issue 144

April 2018

paying the price?

Whether it’s the weekly shop or a daily coffee, retailers are very good at convincing us to keep coming back. Swiping a loyalty card or getting a stamp is the norm for many people. And it’s expected that this loyalty will be rewarded – whether it’s in the form of vouchers and discounts, or just a free drink once in a while.

However, the same can’t always be said for financial services. From introductory “teaser” rates on savings to initial interest-free periods on credit, in some areas it’s arguably people who move around who end up getting better deals.

From the complaints we see, it’s clear insurance is an area where people may feel they’ve been penalised for staying put. In particular, people who’ve stuck with their insurer for a number of years are telling us they’ve discovered they’re paying far more than new customers – or more than they’d pay for similar cover elsewhere.

It’s important to emphasise that setting the price of insurance is a complex business. There are all sorts of things going on in the background – not only to do with assessing risk, but also about enabling the insurer to stay in business. And our role isn’t to tell insurers what to charge, or whether they’re generally offering their customers value for money.

But insurers do have a responsibility to treat their customers fairly. That includes engaging with their customers about what they’re paying in a way that’s not misleading – and that allows them to make an informed choice. In a small but significant number of cases, we’ve seen that this hasn’t happened – and people are paying the price for loyalty in a way that’s simply not fair.

So when does the price of an insurance policy become a matter of fairness? The answer – as we’ve illustrated in this ombudsman news – inevitably lies in each customer’s individual circumstances.

For example, using price comparison websites is second nature to many people. And shopping around is something that’s advocated by consumer champions – as well as the insurance industry. If someone’s savvy enough to use those tools, it’s reasonable to think they’d move on if they didn’t feel they were getting a good deal.
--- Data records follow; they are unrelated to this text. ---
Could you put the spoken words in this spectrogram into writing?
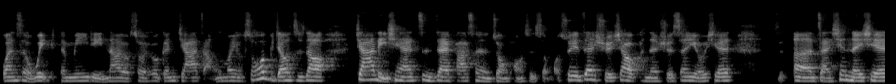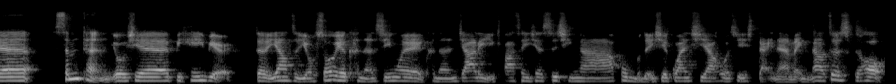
once a week 的 meeting，然后有时候也会跟家长，我们有时候会比较知道家里现在正在发生的状况是什么。所以在学校可能学生有一些呃展现的一些 symptom，有一些 behavior。的样子，有时候也可能是因为可能家里发生一些事情啊，父母的一些关系啊，或者是一些 dynamic。那这时候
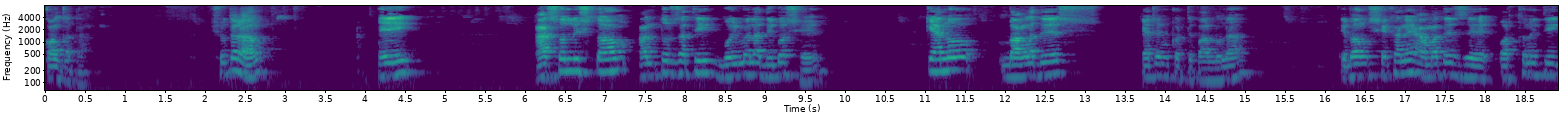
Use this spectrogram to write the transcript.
কলকাতা। সুতরাং এই আটচল্লিশতম আন্তর্জাতিক বইমেলা দিবসে কেন বাংলাদেশ অ্যাটেন্ড করতে পারল না? এবং সেখানে আমাদের যে অর্থনৈতিক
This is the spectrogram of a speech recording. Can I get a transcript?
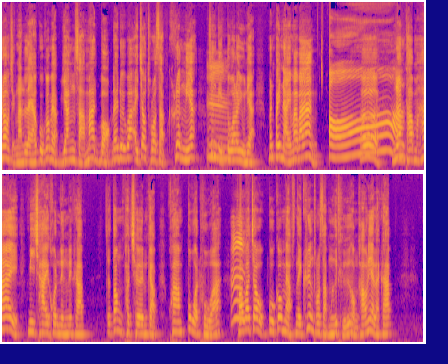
นอกจากนั้นแล้ว Google Maps ยังสามารถบอกได้ด้วยว่าไอ้เจ้าโทรศัพท์เครื่องเนี้ย ซึ่งอืมติดตัวเราอยู่เนี่ย มันไปไหนมาบ้าง อ๋อ เออ นั่นทำให้มีชายคนหนึ่งนะครับ จะต้องเผชิญกับความปวดหัว เพราะว่าเจ้า Google Maps ในเครื่องโทรศัพท์มือถือของเขาเนี่ยแหละครับ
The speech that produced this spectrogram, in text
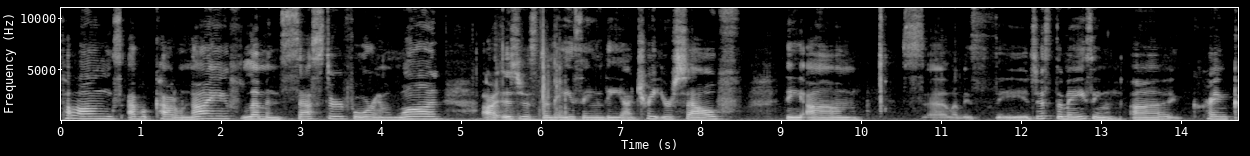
thongs, avocado knife, lemon zester, four in one. Uh, it's just amazing. The uh, treat yourself, the, um, uh, let me see, just amazing. Uh, crank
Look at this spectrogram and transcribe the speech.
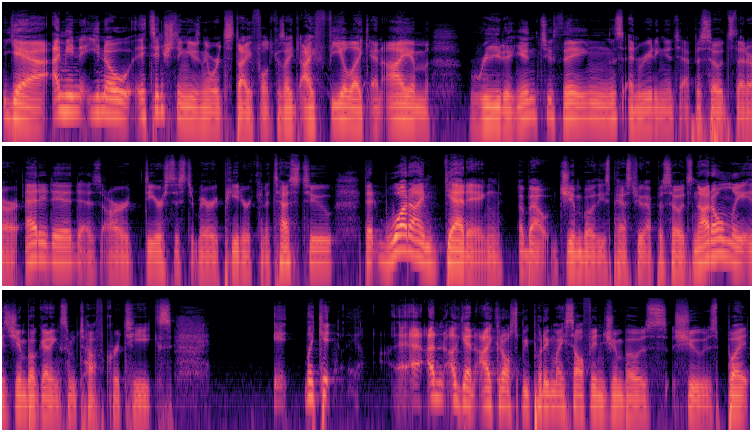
Yeah, I mean, you know, it's interesting using the word stifled because I, I feel like, and I am reading into things and reading into episodes that are edited, as our dear sister Mary Peter can attest to, that what I'm getting about Jimbo these past few episodes, not only is Jimbo getting some tough critiques, it like it, and again, I could also be putting myself in Jimbo's shoes, but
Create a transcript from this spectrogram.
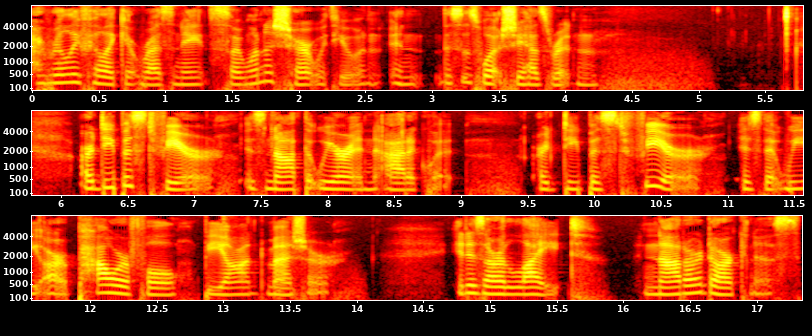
I really feel like it resonates, so I want to share it with you. And, and this is what she has written Our deepest fear is not that we are inadequate, our deepest fear is that we are powerful beyond measure. It is our light, not our darkness,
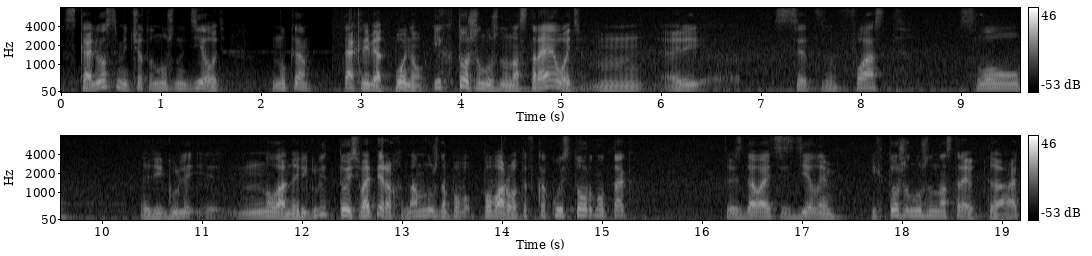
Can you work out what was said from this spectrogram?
с колесами что-то нужно делать. Ну-ка. Так, ребят, понял. Их тоже нужно настраивать. Set fast, slow, регули... Ну ладно, регулит. То есть, во-первых, нам нужно повороты в какую сторону так. То есть, давайте сделаем... Их тоже нужно настраивать. Так.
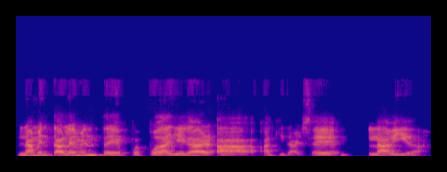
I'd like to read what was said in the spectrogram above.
lamentablemente pues pueda llegar a, a quitarse la vida.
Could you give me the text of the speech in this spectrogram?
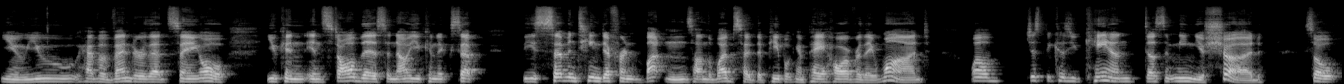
you know, you have a vendor that's saying, "Oh, you can install this, and now you can accept these 17 different buttons on the website that people can pay however they want." Well, just because you can doesn't mean you should. So,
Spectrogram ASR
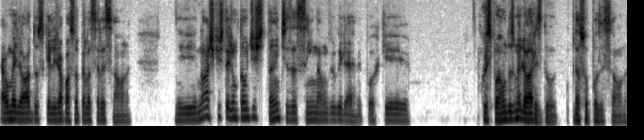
é o melhor dos que ele já passou pela seleção, né? E não acho que estejam tão distantes assim, não, viu, Guilherme? Porque o Chris Paul é um dos melhores do, da sua posição, né?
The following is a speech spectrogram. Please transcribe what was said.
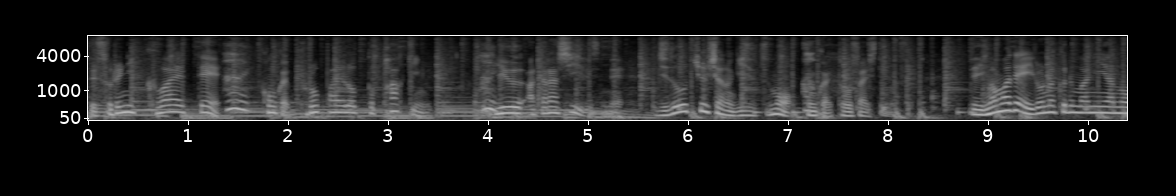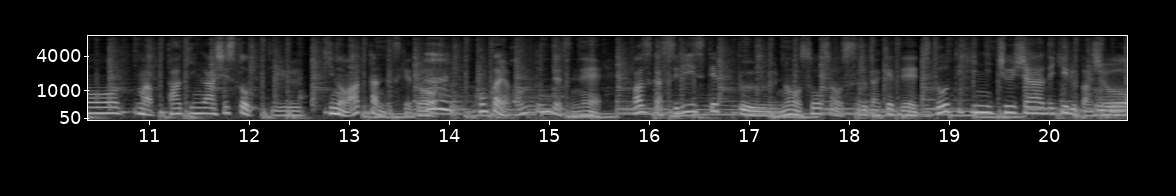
でそれに加えてはい。今回プロパイロットパーキングとはい。いう新しいですね自動駐車の技術も今回搭載しています。で今までいろんな車にあの、まあ、パーキングアシストっていう機能はあったんですけど、はい。今回は本当にですねわずか3ステップの操作をするだけで自動的に駐車できる場所を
But what about those who aren’t able to shop around online – and are relying on their insurer’s word for it that they’ve got competitively-priced cover? At what point should an insurer be proactive in engaging with someone they haven’t heard from for a while? Or checking whether a long-standing customer might be vulnerable in some way?
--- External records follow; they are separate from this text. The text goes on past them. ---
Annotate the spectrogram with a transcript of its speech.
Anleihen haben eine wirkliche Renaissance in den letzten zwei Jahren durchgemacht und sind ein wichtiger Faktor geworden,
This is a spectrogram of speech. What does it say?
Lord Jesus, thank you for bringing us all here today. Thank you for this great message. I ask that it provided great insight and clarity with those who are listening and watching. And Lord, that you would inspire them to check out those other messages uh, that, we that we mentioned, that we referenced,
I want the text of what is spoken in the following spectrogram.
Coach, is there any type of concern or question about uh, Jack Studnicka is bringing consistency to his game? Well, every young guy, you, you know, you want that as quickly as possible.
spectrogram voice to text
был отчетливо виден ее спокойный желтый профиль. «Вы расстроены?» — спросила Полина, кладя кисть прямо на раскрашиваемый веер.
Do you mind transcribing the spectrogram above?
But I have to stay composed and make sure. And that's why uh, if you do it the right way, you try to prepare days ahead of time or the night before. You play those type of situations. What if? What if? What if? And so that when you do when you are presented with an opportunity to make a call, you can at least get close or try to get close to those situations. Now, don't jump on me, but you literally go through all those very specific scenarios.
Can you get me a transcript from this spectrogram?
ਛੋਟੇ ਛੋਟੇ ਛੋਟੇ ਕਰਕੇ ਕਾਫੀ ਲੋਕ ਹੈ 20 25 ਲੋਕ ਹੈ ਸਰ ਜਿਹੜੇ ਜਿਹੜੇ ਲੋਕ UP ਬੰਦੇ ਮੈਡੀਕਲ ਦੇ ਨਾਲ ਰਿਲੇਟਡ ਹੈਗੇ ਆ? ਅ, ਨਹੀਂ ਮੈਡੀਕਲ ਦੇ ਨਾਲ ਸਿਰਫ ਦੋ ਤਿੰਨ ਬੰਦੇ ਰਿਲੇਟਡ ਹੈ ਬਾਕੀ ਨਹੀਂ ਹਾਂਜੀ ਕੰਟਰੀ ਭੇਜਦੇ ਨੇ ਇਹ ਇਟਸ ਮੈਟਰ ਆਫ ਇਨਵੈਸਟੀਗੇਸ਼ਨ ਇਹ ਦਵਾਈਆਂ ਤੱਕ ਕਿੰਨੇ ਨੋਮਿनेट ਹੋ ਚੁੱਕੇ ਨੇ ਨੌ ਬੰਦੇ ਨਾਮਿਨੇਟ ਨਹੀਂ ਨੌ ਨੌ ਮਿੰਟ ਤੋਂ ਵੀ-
Encouragingly, from our recent conversations with insurers, it’s clear they’re focused on addressing these issues. We’ll keep the discussion going, especially as the Financial Conduct Authority’s work in this area develops. And in the meantime, where it’s clear to us that someone’s loyalty has come at an unfair price, we’ll take action to put things right.

Caroline Wayman

Image: Caroline Wayman: 
chief ombudsman
Caroline Wayman
chief ombudsman

ombudsman news gives general information on the position at the date of publication. It is not a definitive statement of the law, our approach or our procedure.

The illustrative case studies are based broadly on real-life cases, but are not precedents. Individual cases are decided on their own facts.